Source: Review Copy


Also an Octopus or A Little Bit of Nothing by Maggie Tokuda-Hall, illustrated by Benji Davies

Sometimes I will do a cold reading to a class of kids when I want to get a group opinion on a picture book. Occasionally, I will love a picture book that I read in the silence of my own home and it falls flat when I read it out loud to a group of kids. And vice versa. More than once I have not been moved by a picture book only to have the audience go crazy for it. I read Also an Octopus or A Little Bit of Nothing by Maggie Tokuda-Hall, illustrated by the marvelous Benji Davies (author and illustrator of Grandad's Island), out loud without even cracking the spine first, to two classes of kindergarteners and it was a hit - for all of us. Also an Octopus turned out to be a special treat for me because it is a book about story telling and how to tell a story, something dear to my heart. This is especially so since I became the librarian in a school where more than two-thirds of the student body are English language learners, less than two-thirds are reading at grade level and very few have the stamina to read a whole book (that is not a graphic novel). I am constantly talking to my students about story structure, the problem and solving the problem and Also an Octopus perfectly packs this lesson into a brilliantly and brightly illustrated picture book that is so fun to read.

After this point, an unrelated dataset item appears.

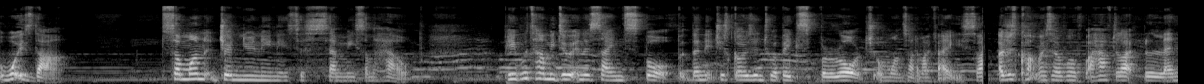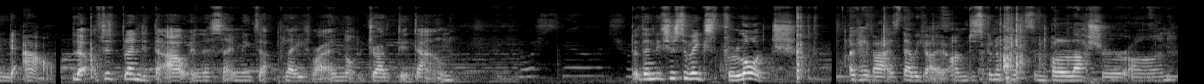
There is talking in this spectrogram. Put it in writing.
what is that? Someone genuinely needs to send me some help. People tell me do it in the same spot, but then it just goes into a big splodge on one side of my face. I just cut myself off, but I have to like blend it out. Look, I've just blended that out in the same exact place, right, and not dragged it down. But then it's just a big splodge. Okay guys, there we go. I'm just gonna put some blusher on.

 I was especially excited to learn that debut author Maggie Tokuda-Hall, a former children's bookseller and event coordinator at a well loved, independent San Francisco bookstore, was inspired to write Also an Octopus after repeated readings (out loud, for work) of Jon Klassen's I Want My Hat Back. When she asked herself, "Why is this book so good?" the answer she realized that it is the "perfect basic story, stripped down to the bare parts: Bear, quite simply, wants his hat back." This led Tokuda-Hall to begin writing a story about an octopus who wants to travel to far away galaxies but first, she realized, "Every story starts the same way . . . with nothing."

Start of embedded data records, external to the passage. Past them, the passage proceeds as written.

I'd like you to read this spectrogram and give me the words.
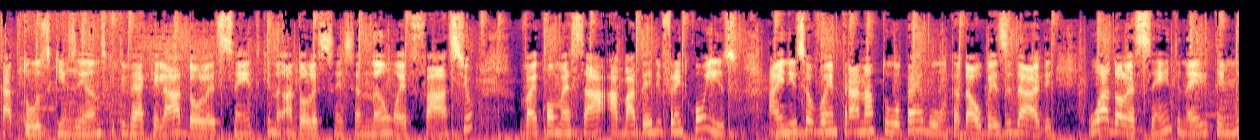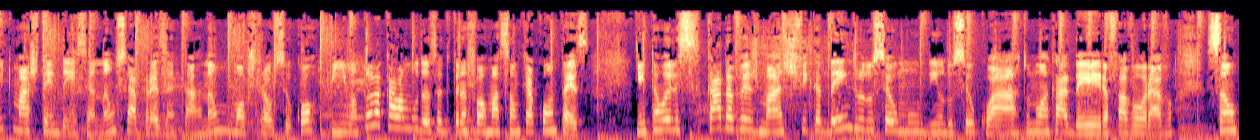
14, 15 anos, que tiver aquele adolescente, que a adolescência não é fácil, vai começar a bater de frente com isso. Aí nisso eu vou entrar na tua pergunta da obesidade. O adolescente, né, ele tem muito mais tendência a não se apresentar, não mostrar o seu corpinho, toda aquela mudança de transformação que acontece. Então ele cada vez mais fica dentro do seu mundinho, do seu quarto, numa cadeira favorável. São,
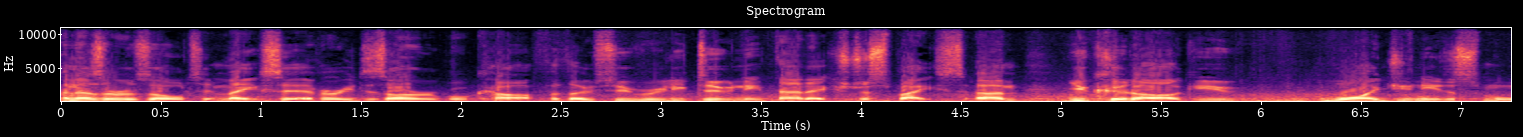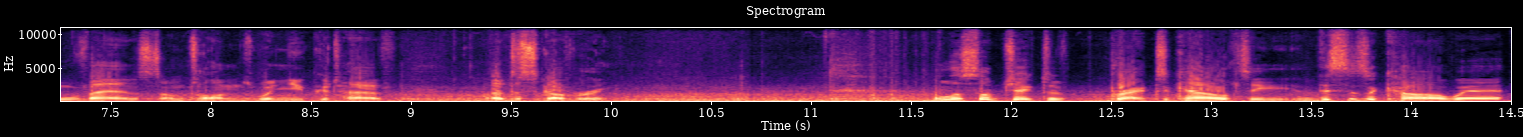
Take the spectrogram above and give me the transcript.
and as a result, it makes it a very desirable car for those who really do need that extra space. Um, you could argue, why do you need a small van sometimes when you could have a Discovery? On the subject of practicality, this is a car where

Moving on from nothing, every story needs a character. How about an octopus who plays the ukulele? But, Tokua-Hall tells readers, "in order for it to be a story, and not just an octopus, that octopus needs to want something." Thus, the problem is identified and the main character can spend the rest of the story solving the problem! As you can see from Davies's wonderfully bright illustrations that pop with purples, yellows and oranges, there are many ways to solve this problem. Tokuda-Hall, who said she felt like she "won the illustrator lottery" when she was paired with Davies, felt that Davies not only shared her vision for this story but "made it so much better and cooler" with the strong sense of story that his illustrations embody. I couldn't agree more! The words and pictures are perfectly paired in Also an Octopus, with Davies's artwork bringing the crazy world embodied in the text to life.

Whether you are looking for a spectacularly illustrated picture book that is a delight to read out loud (or to yourself) or a tool to teach story structure and story telling to kids (or adults), Also an Octopus or A Little Bit of Nothing is a MUST.

Source: Review Copy